Paul Dalton, Senior Project Manager at Mace, told Rail Technology Magazine that one of the most valuable aspects of BIM was the way it allowed them to quickly model and test different ways of working, essentially providing a way of experimenting in a safe environment. This helped to drive lean construction and avoid waste during the project.
Mace believes the ability to harness technology and adopt modern methods of construction will improve efficiency on all projects.
Integrating Facilities Management
Interserve’s BIM strategy was endorsed at board level. Policies and procedures were put in place but, most importantly, the company implemented a cultural shift towards a more open and collaborative working environment. Interserve ran internal BIM awards to highlight good practice and launched training plans to up skill suppliers.
Interserve was the first contractor to achieve Level 2 compliance, and its early adopter BIM projects have been widely recognised in the industry. One project used BIM to integrate construction with ongoing facilities management from the start of the project which led to:
• Design efficiencies
• Reduced wastage in design materials and on-site production
• Greater benefits for asset management, operation and on-going maintenance of the facilities
• A better client relationship from improved information sharing.
Interserve plans to embed BIM into the heart of its operations in a bid to develop a more ‘scientific’ approach.
Early adopters deliver projects faster
Architects AHR recognised the potential of BIM back in 2007 and invested heavily in software, training and resources. In 2016, AHR became the first architecture-led practice in the UK to achieve Level 2 compliance.
Using BIM was essential in their design and delivery of the new headquarters of Blackpool Council, which had to be completed in just 90 days.

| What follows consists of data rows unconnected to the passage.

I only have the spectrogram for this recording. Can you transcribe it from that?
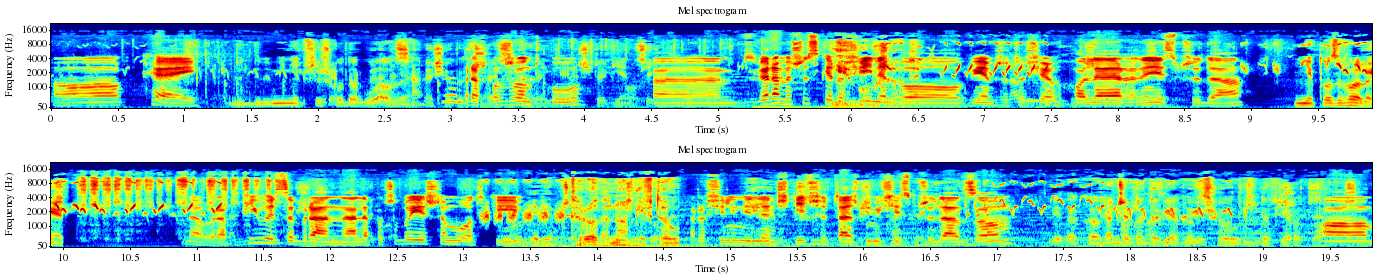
Okej. Nigdy by mi nie przyszło do głowy. Dobra, w porządku. Ehm, zbieramy wszystkie rośliny, bo wiem, że to się cholernie nie sprzyda. Nie pozwolę. Dobra, piły zebrane, ale potrzebuję jeszcze młotki. Nie wiem, trudno mi w to Rośliny lecznicze też mi się sprzydadzą. Biedakowi Dlaczego można dowiadujesz się o tym dopiero teraz? O,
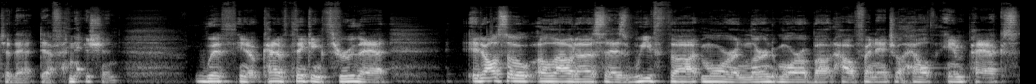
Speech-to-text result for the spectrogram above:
to that definition. With, you know, kind of thinking through that, it also allowed us as we've thought more and learned more about how financial health impacts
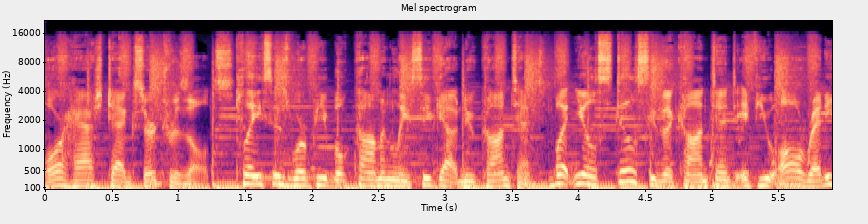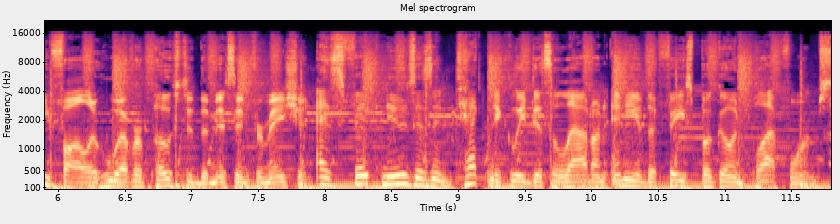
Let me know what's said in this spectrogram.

The successful completion of the project within this ambitious deadline was one example of the many ways that BIM can be leveraged to drive efficiency and elimination of waste in the construction sector.
BIM allows everyone to visualise each stage of the build and make the best use of information. Modelling materials reduce over-ordering or highlight design tweaks that will save money. Scenario modelling identifies clashes, avoids mistakes and reduces remedial work. Projects can be delivered faster by finding the most efficient way of working. BIM also improves sustainability in construction by considering the whole lifetime cost of the building from the very beginning, and that includes the reduction and reuse of waste throughout the build.
1. There are 3 Levels of BIM compliance, and achieving Level 2 requires extensive training and a collaborative working approach.
2. Some contractors who have achieved Level 2 BIM compliance are actively training their suppliers and subcontractors to embed BIM across all projects.
3. BIM has already driven waste management innovation on some high-profile redevelopments such as Heathrow Airport’s Terminal 2 and Birmingham New Street Station.
4. BIM can improve efficiency and reduce waste by using information to make better decisions. Modelling different scenarios allows you to test different approaches before arriving on-site.
5. Some of the benefits of BIM in waste management include reduced waste in design and production, better on-site collaboration and new opportunities to improve sustainability.